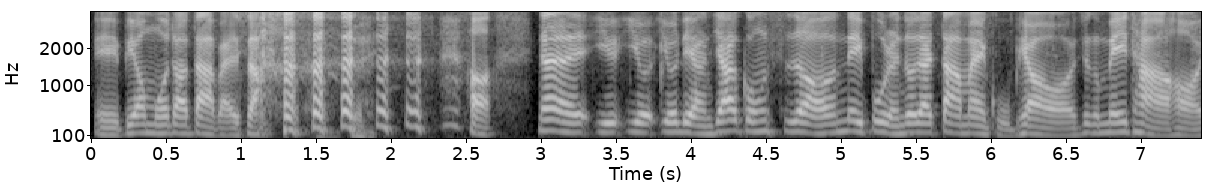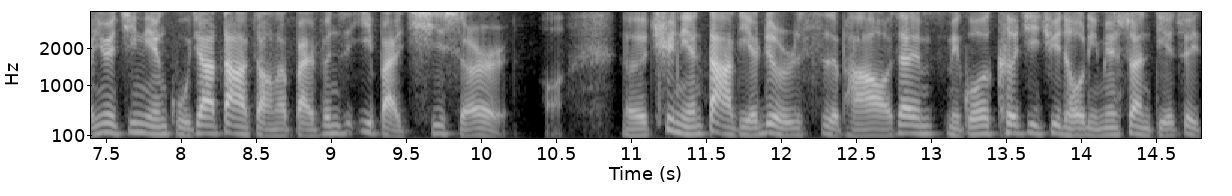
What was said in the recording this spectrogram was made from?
诶，不要摸到大白鲨。好，那有有有两家公司哦，内部人都在大卖股票哦。这个 Meta 哈，因为今年股价大涨了百分之一百七十二哦，呃，去年大跌六十四趴哦，在美国科技巨头里面算跌最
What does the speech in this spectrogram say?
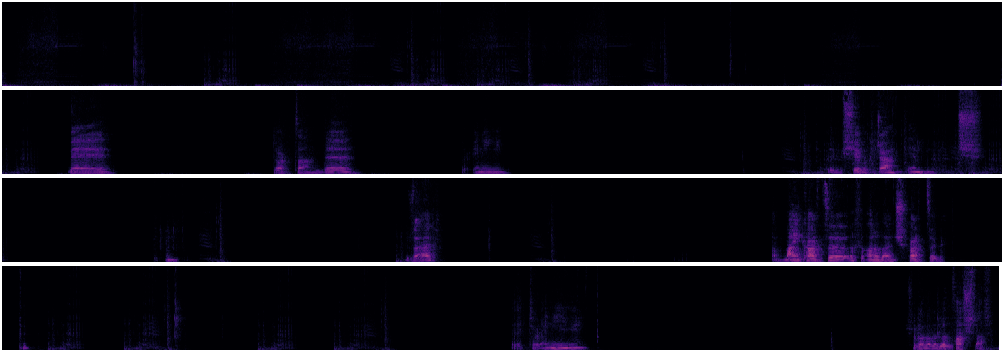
ve dört tane de Any Böyle bir şey bakacağım. Image. Güzel. Minecart'ı aradan çıkarttık. Vector any Şuralara da taşlar.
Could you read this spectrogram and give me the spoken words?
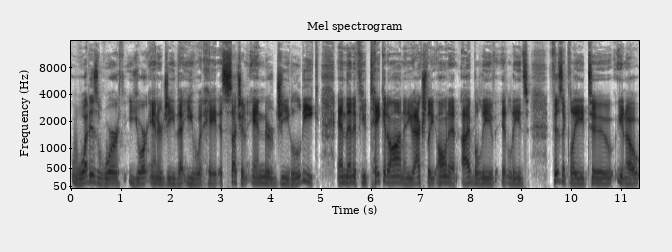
what is worth your energy that you would hate is such an energy leak and then if you take it on and you actually own it i believe it leads physically to you know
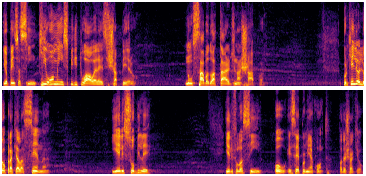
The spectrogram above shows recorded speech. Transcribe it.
e eu penso assim: que homem espiritual era esse chapeiro? Num sábado à tarde na chapa. Porque ele olhou para aquela cena e ele soube ler. E ele falou assim: ou, esse aí é por minha conta. Pode deixar que eu.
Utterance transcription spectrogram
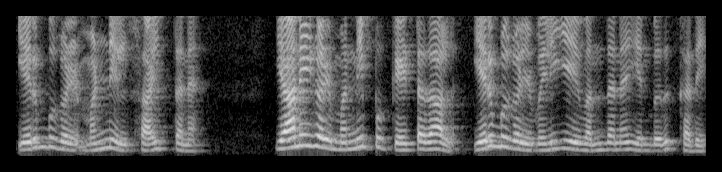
எறும்புகள் மண்ணில் சாய்த்தன. யானைகள் மன்னிப்பு கேட்டதால் எறும்புகள் வெளியே வந்தன என்பது கதை.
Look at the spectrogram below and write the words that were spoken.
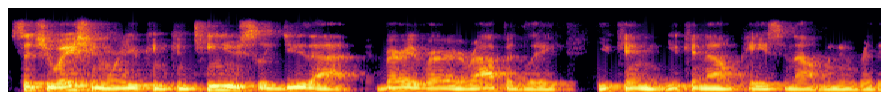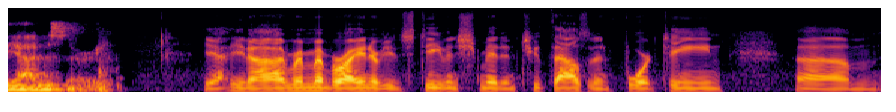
situation where you can continuously do that very very rapidly, you can you can outpace and outmaneuver the adversary. Yeah, you know, I remember I interviewed Stephen Schmidt in 2014 um,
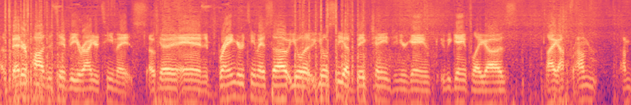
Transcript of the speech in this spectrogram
a better positivity around your teammates, okay? And bring your teammates up. You'll you'll see a big change in your game gameplay, guys. Like I'm I'm, I'm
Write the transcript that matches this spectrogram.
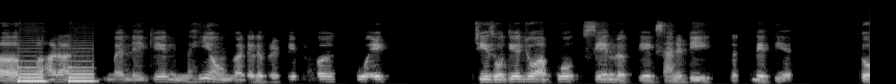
बाहर आ मैं लेके नहीं आऊँगा डेलिबरेटली बिकॉज़ वो एक चीज़ होती है जो आपको सेन रखती है एक सैनिटी देती है। तो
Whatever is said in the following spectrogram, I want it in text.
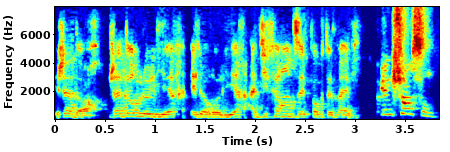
j'adore, j'adore le lire et le relire à différentes époques de ma vie. Une chanson.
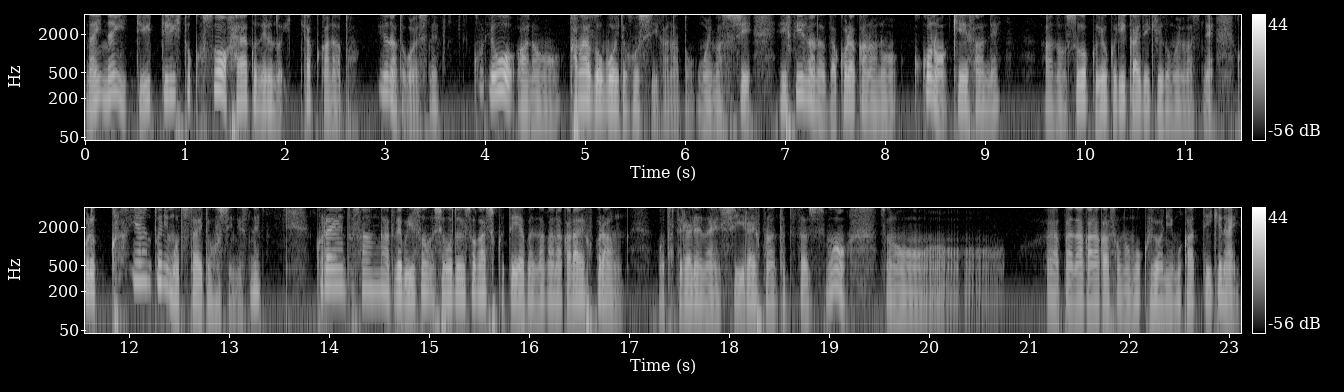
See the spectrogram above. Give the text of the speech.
ない、ないって言ってる人こそ、早く寝るの一択かなというようなところですね。これを、あの、必ず覚えてほしいかなと思いますし、FP さんだったら、これは、あの、ここの計算ね、あの、すごくよく理解できると思いますね。これ、クライアントにも伝えてほしいんですね。クライアントさんが、例えば仕事忙しくて、やっぱりなかなかライフプランを立てられないし、ライフプラン立てたとしても、その、やっぱりなかなかその目標に向かっていけない、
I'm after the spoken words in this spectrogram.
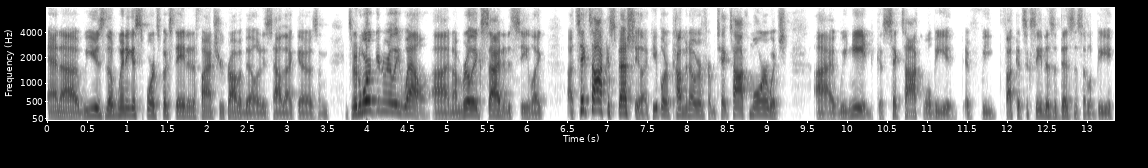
And uh, we use the winningest sportsbooks data to find true probabilities, how that goes. And it's been working really well. Uh, and I'm really excited to see like uh, TikTok, especially like people are coming over from TikTok more, which uh, we need because TikTok will be, if we fucking succeed as a business, it'll be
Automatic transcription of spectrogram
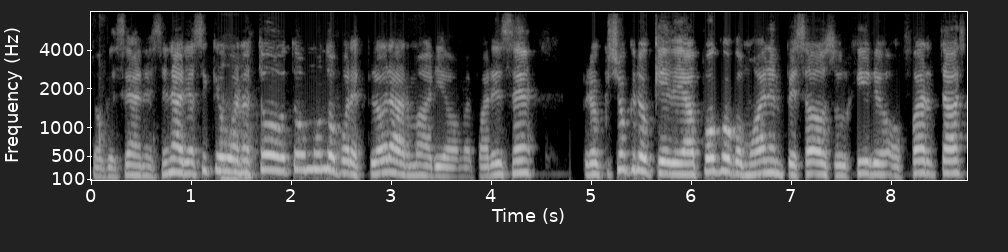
lo que sea en escenario. Así que bueno, es todo, todo un mundo por explorar, Mario, me parece. Pero yo creo que de a poco, como han empezado a surgir ofertas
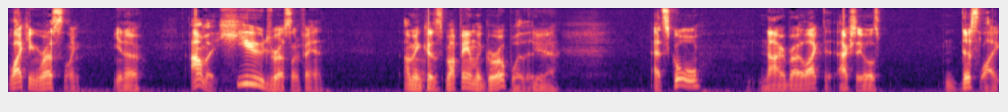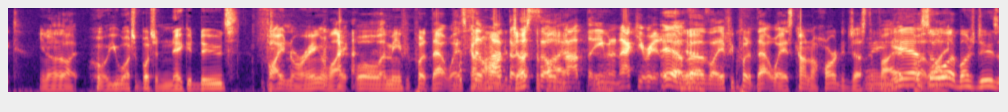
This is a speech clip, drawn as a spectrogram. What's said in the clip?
liking wrestling. You know, I'm a huge wrestling fan. I mean, because my family grew up with it. Yeah. At school, not everybody liked it. Actually, it was disliked. You know, they're like, oh, you watch a bunch of naked dudes fight in the ring. I'm like, well, I mean, if you put it that way, it's kind of hard to the- justify. So not the, even an accurate. Yeah, but I was like, if you put it that way, it's kind of hard to I mean, justify it. yeah, but so like, what? A bunch of dudes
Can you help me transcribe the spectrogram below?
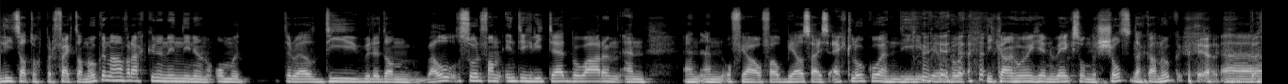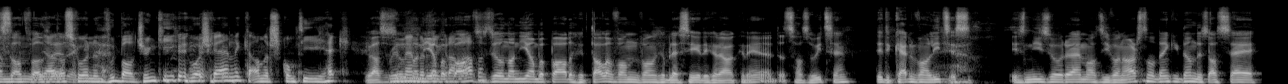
Leeds had toch perfect dan ook een aanvraag kunnen indienen om het... Terwijl die willen dan wel een soort van integriteit bewaren. En, en, en of ja, ofwel Bielsa is echt loco en die, wil gewoon, die kan gewoon geen week zonder shots. Dat kan ook. Ja, dat zal het wel Ehm, ja, zijn, dat is gewoon een voetbaljunkie waarschijnlijk. Anders komt hij gek. Ja, ze, zullen niet aan bepaalde, granaten? ze zullen dan niet aan bepaalde getallen van, van geblesseerden geraken. Hè. Dat zal zoiets zijn. De, de kern van Leeds is, is niet zo ruim als die van Arsenal, denk ik dan. Dus als zij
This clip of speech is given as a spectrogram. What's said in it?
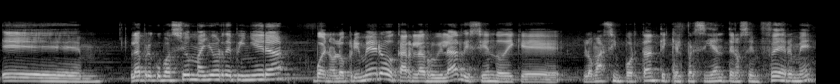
Eh, la preocupación mayor de Piñera, bueno, lo primero, Carla Rubilar diciendo de que lo más importante es que el presidente no se enferme.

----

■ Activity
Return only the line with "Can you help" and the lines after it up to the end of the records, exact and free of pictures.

■ Answer area
Can you help me transcribe the spectrogram below?
Leeds had toch perfect dan ook een aanvraag kunnen indienen om het... Terwijl die willen dan wel een soort van integriteit bewaren. En, en, en of ja, ofwel Bielsa is echt loco en die, wil gewoon, die kan gewoon geen week zonder shots. Dat kan ook. Ja, dat zal het wel Ehm, ja, zijn, dat is gewoon een voetbaljunkie waarschijnlijk. Anders komt hij gek. Ja, ze, zullen niet aan bepaalde, granaten? ze zullen dan niet aan bepaalde getallen van, van geblesseerden geraken. Hè. Dat zal zoiets zijn. De, de kern van Leeds is, is niet zo ruim als die van Arsenal, denk ik dan. Dus als zij
This clip of speech is given as a spectrogram. What's said in it?
Eh, la preocupación mayor de Piñera, bueno, lo primero, Carla Rubilar diciendo de que lo más importante es que el presidente no se enferme.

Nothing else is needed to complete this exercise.